The Fifth Circuit Court of Appeals said Wednesday it would rehear a case on Texas’s voter-ID law with its full complement of judges, setting up a major voting-rights battle ahead of the 2016 elections.
Wednesday’s order underscores the increased power of the federal appellate courts while Justice Antonin Scalia’s former seat remains vacant on the U.S. Supreme Court. A potential 4-4 deadlock between the justices for the foreseeable future means the Fifth Circuit’s full ruling “may be the final word on Texas’s law,” Rick Hasen, a professor at UC Irvine law, wrote Wednesday.
A three-judge panel in the Fifth Circuit ruled last August that the state’s voter-ID measure violated the federal Voting Rights Act of 1965, which banned racial discrimination in election laws. Texas officials then sought a rare en banc review of that ruling, meaning the case would be reheard by the Fifth Circuit’s entire 15-judge bench. The circuit judges granted the request more than six months after it was made.

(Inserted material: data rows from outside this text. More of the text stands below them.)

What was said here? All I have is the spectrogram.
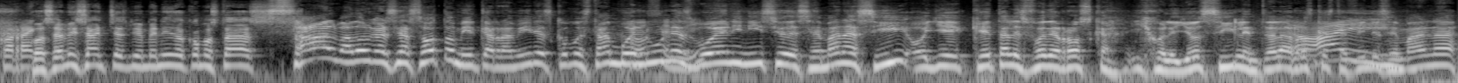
Correcto. José Luis Sánchez, bienvenido, ¿cómo estás? Salvador García Soto, Milka Ramírez, ¿cómo están? Buen José lunes, Luis. buen inicio de semana, sí. Oye, ¿qué tal les fue de rosca? Híjole, yo sí le entré a la rosca este fin de semana.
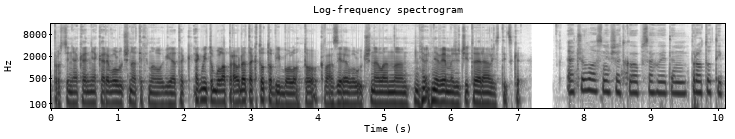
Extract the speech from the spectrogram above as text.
proste nejaká, nejaká revolučná technológia. Tak ak by to bola pravda, tak toto by bolo to kvázi revolučné, len ne, nevieme, že či to je realistické. A čo vlastne všetko obsahuje ten prototyp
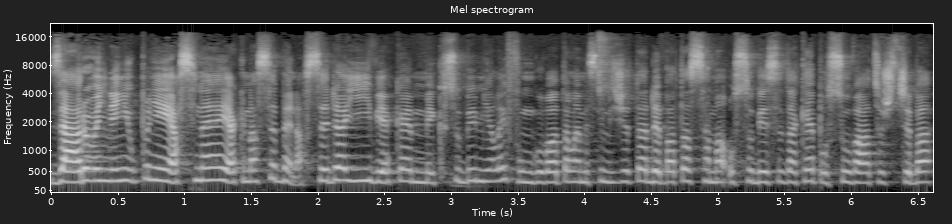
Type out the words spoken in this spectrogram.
Zároveň není úplně jasné, jak na sebe nasedají, v jakém mixu by měly fungovat, ale myslím, že ta debata sama o sobě se také posouvá, což třeba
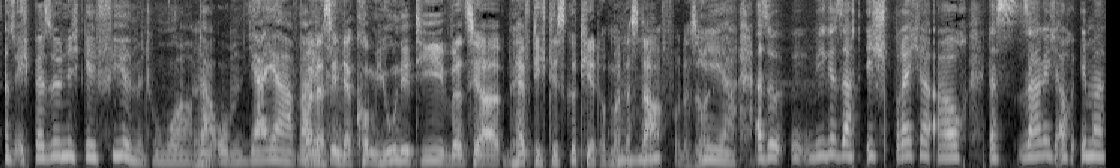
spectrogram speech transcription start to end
Also ich persönlich gehe viel mit Humor da um. Ja, ja, Weil das in der Community wird ja heftig diskutiert, ob man das darf oder soll. Ja, also wie gesagt, ich spreche auch, das sage ich auch immer,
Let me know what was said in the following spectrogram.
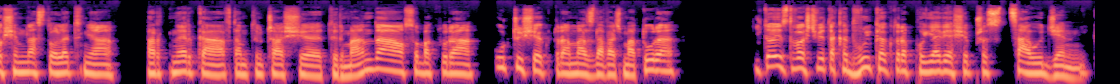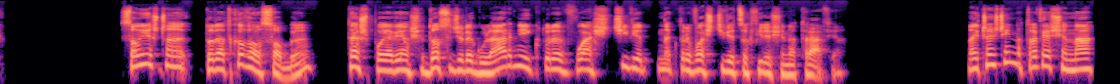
18-letnia partnerka w tamtym czasie Tyrmanda, osoba, która uczy się, która ma zdawać maturę, i to jest właściwie taka dwójka, która pojawia się przez cały dziennik. Są jeszcze dodatkowe osoby, też pojawiają się dosyć regularnie i które właściwie, na które właściwie co chwilę się natrafia. Najczęściej natrafia się na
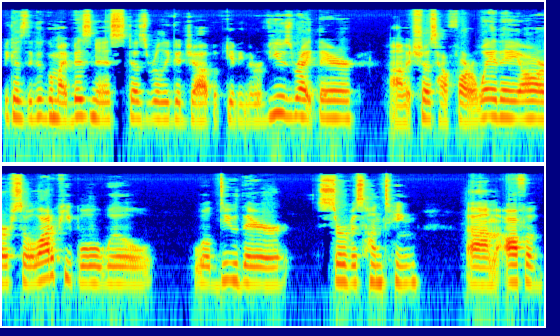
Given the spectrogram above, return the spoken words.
because the Google My Business does a really good job of giving the reviews right there. Um, it shows how far away they are. So a lot of people will will do their service hunting um, off of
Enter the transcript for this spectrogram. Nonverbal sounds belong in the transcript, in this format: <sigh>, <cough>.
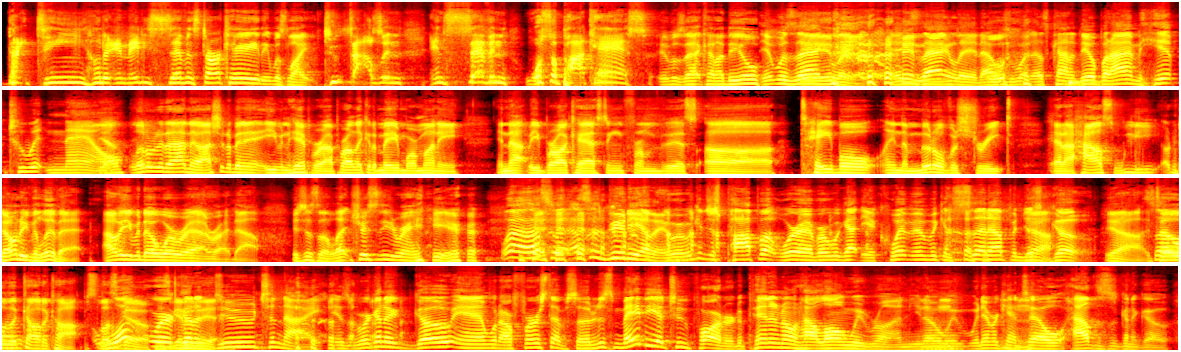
1987 Starrcade. It was like 2007. What's a podcast? It was that kind of deal. It was exactly, <laughs> and, exactly. That was what that's kind of deal. But I'm hip to it now. Yeah. Little did I know, I should have been even hipper. I probably could have made more money and not be broadcasting from this uh, table in the middle of a street at a house we don't even live at. I don't even know where we're at right now. It's just electricity <laughs> ran here. Well, that's that's the beauty of it. Where we can just pop up wherever we got the equipment, we can set up and just yeah. go. Yeah, so until they call the cops. Let's what go. What we're gonna do tonight is we're gonna go in with our first episode, and this may be a two-parter, depending on how long we run. You know, mm-hmm. we, we never can mm-hmm. tell how this is gonna go.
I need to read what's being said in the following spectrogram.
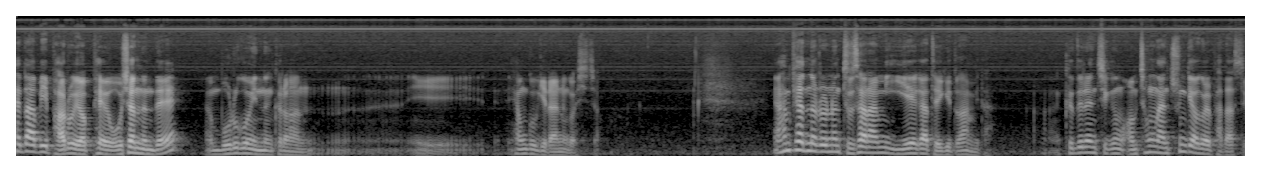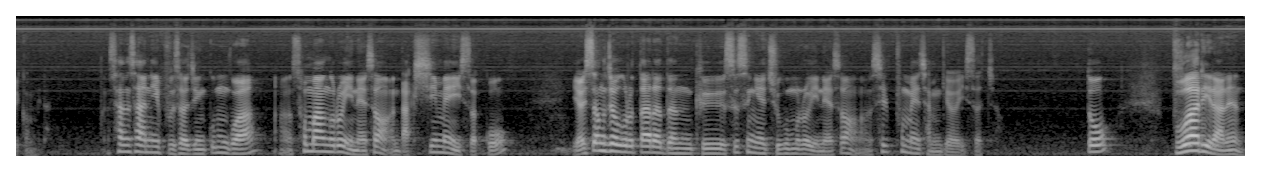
해답이 바로 옆에 오셨는데 모르고 있는 그런 형국이라는 것이죠. 한편으로는 두 사람이 이해가 되기도 합니다. 그들은 지금 엄청난 충격을 받았을 겁니다. 산산이 부서진 꿈과 어, 소망으로 인해서 낙심해 있었고 열성적으로 따르던 그 스승의 죽음으로 인해서 슬픔에 잠겨 있었죠. 또 부활이라는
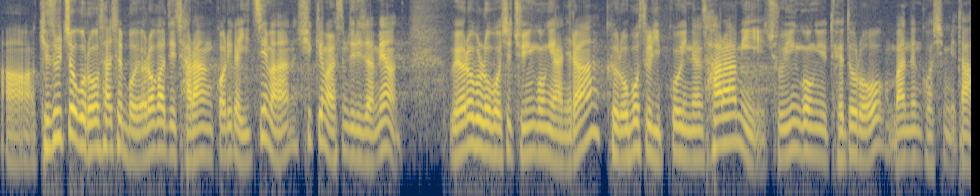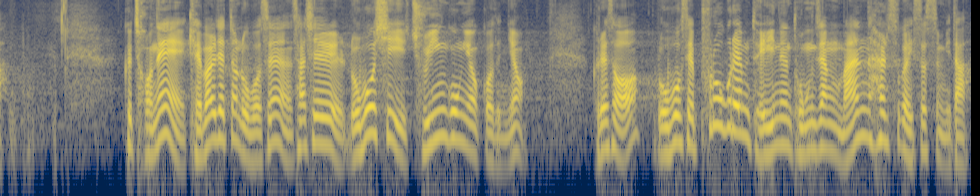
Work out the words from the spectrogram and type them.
아, 기술적으로 사실 뭐 여러 가지 자랑거리가 있지만 쉽게 말씀드리자면 웨어러블 로봇이 주인공이 아니라 그 로봇을 입고 있는 사람이 주인공이 되도록 만든 것입니다. 그 전에 개발됐던 로봇은 사실 로봇이 주인공이었거든요. 그래서 로봇에 프로그램 돼 있는 동작만 할 수가 있었습니다.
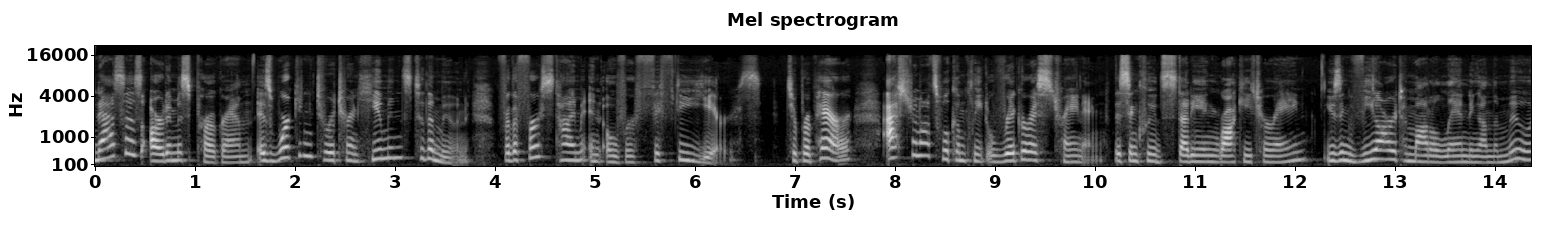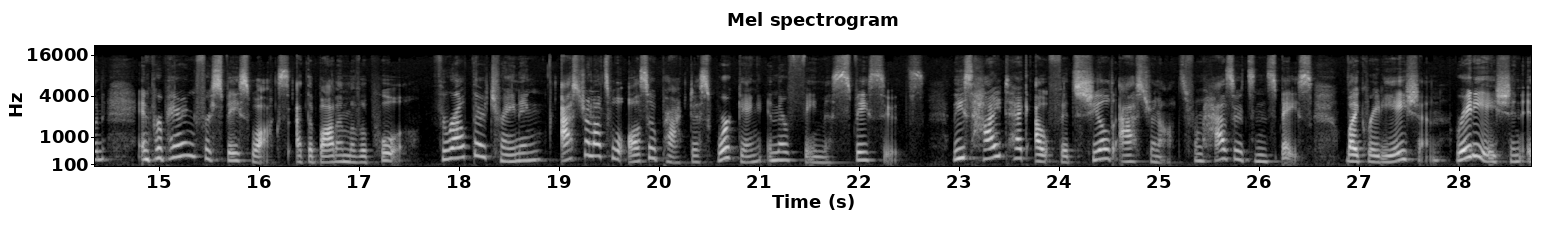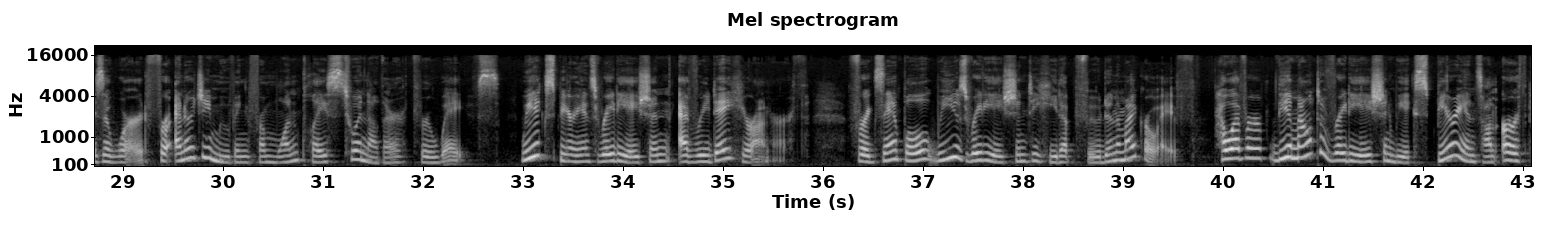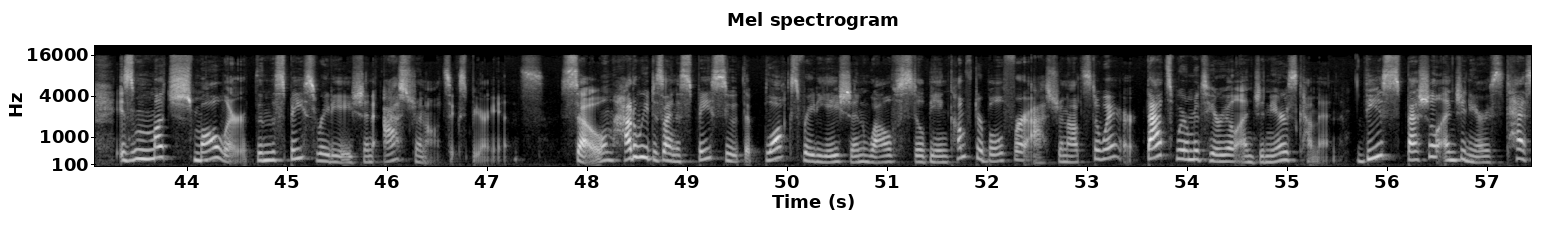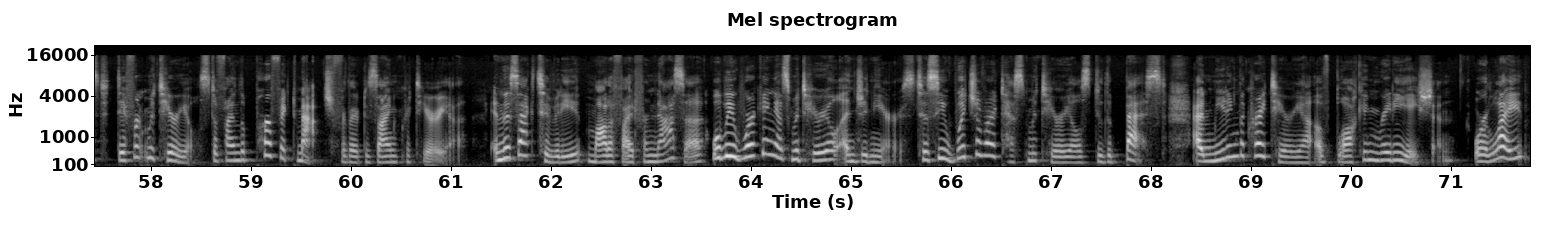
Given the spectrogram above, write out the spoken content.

“Today’s decision is a strong step forward in our efforts to defend the state’s Voter ID laws. Safeguarding the integrity of our elections is a primary function of state government and is essential to preserving our democratic process,” Texas Attorney General Ken Paxton said in a statement. “We look forward to presenting our case before the full Fifth Circuit.”